## TO DO
Scan the material and copy out each line where the word "spectrogram" occurs.

## RECORDS FOR THIS TASK

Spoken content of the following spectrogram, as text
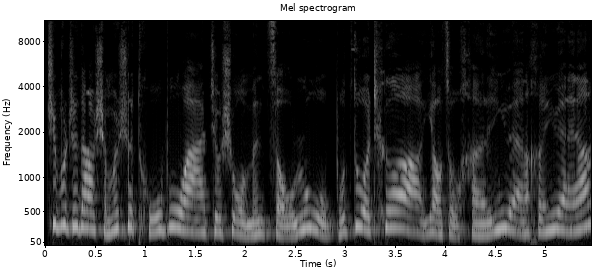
知不知道什么是徒步啊？就是我们走路不坐车，要走很远很远啊。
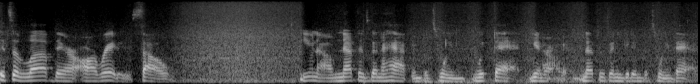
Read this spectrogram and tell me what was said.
it's a love there already so you know nothing's gonna happen between with that you know nothing's gonna get in between that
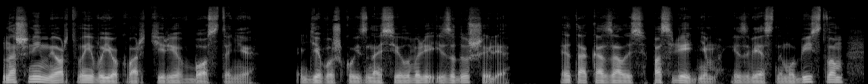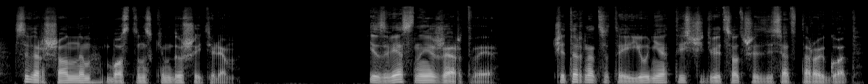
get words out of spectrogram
нашли мертвой в ее квартире в Бостоне. Девушку изнасиловали и задушили. Это оказалось последним известным убийством, совершенным бостонским душителем. Известные жертвы. 14 июня 1962 год.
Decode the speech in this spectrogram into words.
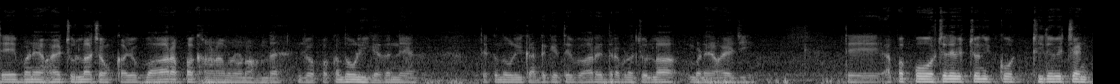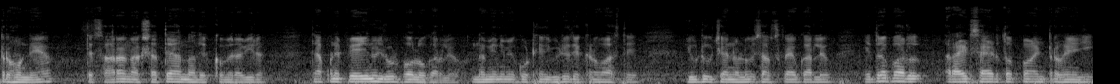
ਤੇ ਬਣਿਆ ਹੋਇਆ ਚੁੱਲ੍ਹਾ ਚੌਂਕਾ ਜੋ ਬਾਹਰ ਆਪਾਂ ਖਾਣਾ ਬਣਾਉਣਾ ਹੁੰਦਾ ਜੋ ਆਪਾਂ ਕੰਧੋਲੀ ਕਹਿ ਦਿੰਦੇ ਆ ਤੇ ਕੰਧੋਲੀ ਕੱਢ ਕੇ ਤੇ ਬਾਹਰ ਇੱਧਰ ਆਪਣਾ ਚੁੱਲ੍ਹਾ ਬਣਿਆ ਹੋਇਆ ਜੀ। ਤੇ ਆਪਾਂ ਪੋਰਚ ਦੇ ਵਿੱਚੋਂ ਦੀ ਕੋਠੀ ਦੇ ਵਿੱਚ ਐਂਟਰ ਹੁੰਨੇ ਆ ਤੇ ਸਾਰਾ ਨਕਸ਼ਾ ਧਿਆਨ ਨਾਲ ਦੇਖੋ ਮੇਰਾ ਵੀਰ। ਤੇ ਆਪਣੇ ਪੇਜ ਨੂੰ ਜਰੂਰ ਫੋਲੋ ਕਰ ਲਿਓ। ਨਵੀਆਂ ਨਵੀਆਂ ਕੋਠੀਆਂ ਦੀ ਵੀਡੀਓ ਦੇਖਣ ਵਾਸਤੇ YouTube ਚੈਨਲ ਨੂੰ ਵੀ ਸਬਸਕ੍ਰਾਈਬ ਕਰ ਲਿਓ। ਇੱਧਰ ਆਪਾਂ ਰਾਈਟ ਸਾਈਡ ਤੋਂ ਆਪਾਂ ਐਂਟਰ ਹੋਏ ਹਾਂ ਜੀ।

## RESPONSE
Spoken content of the following spectrogram, as text
Read this spectrogram and tell me what was said.
get words out of spectrogram
Decode the speech in this spectrogram into words.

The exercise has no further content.